1

(I’m not sure if I’m repeating, agreeing, or disagreeing with what Edwin’s answer says… but I have some different points, too.) There are various types of elements that can be used to modify nouns: possessives (arguable whether they modify or merely determine), other noun phrases acting as adjuncts, adjectival phrases, and verb phrases, to name a few. Each ...


1

A compound noun is a noun (though it might consist of two orthographic words); some modern dictionaries have adopted the practice of labelling even open compounds 'noun': school bus n. A publicly or privately owned vehicle {AHDEL} They treat other compounds similarly: bottle green n. A dark to moderate or grayish green. bottle-green adj. ...


1

Using doubtless can make a sentence sound like it is in need of a new set of shock absorbers but it is efficient and correct and can even bring about a little subtle levity. For those who feel that it sounds just plain wrong, compare it with another -ly-less adverb, regardless. I've never observed anyone write or say "regardlessly."


1

It seems to me that there is a very slight difference between the original version ("on-line operation") and the modern use ("to go online"). In 1950, being "on-line" meant that a device was working over a line of communication ("on the line" as someone else pointed out). Now "being online" describes a full user experience, and not just the method by which ...

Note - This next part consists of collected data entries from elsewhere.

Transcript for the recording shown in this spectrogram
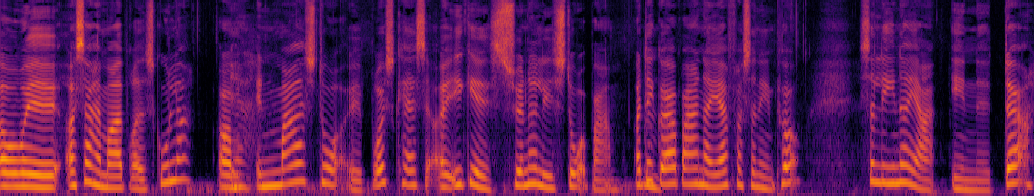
Og, øh, og så har jeg meget brede skuldre, og Ja. en meget stor øh, brystkasse, og ikke sønderlig stor barm. Og det mm. gør bare, når jeg får sådan en på, så ligner jeg en øh, dør,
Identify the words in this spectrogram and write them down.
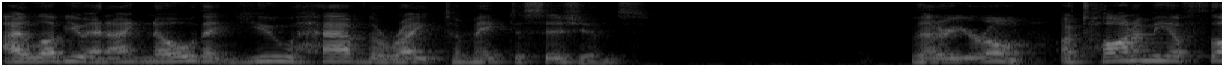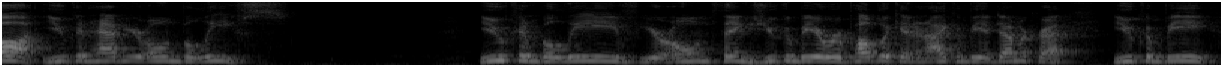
I love you, and I know that you have the right to make decisions that are your own. Autonomy of thought. You can have your own beliefs. You can believe your own things. You can be a Republican and I can be a Democrat. You can be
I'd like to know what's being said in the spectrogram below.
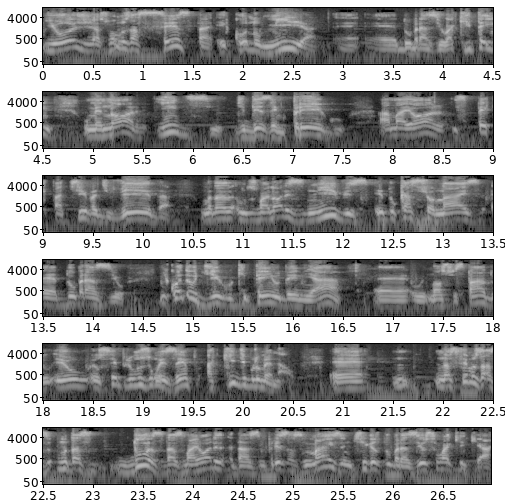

Only top voted, non community-wiki answers of a minimum length are eligible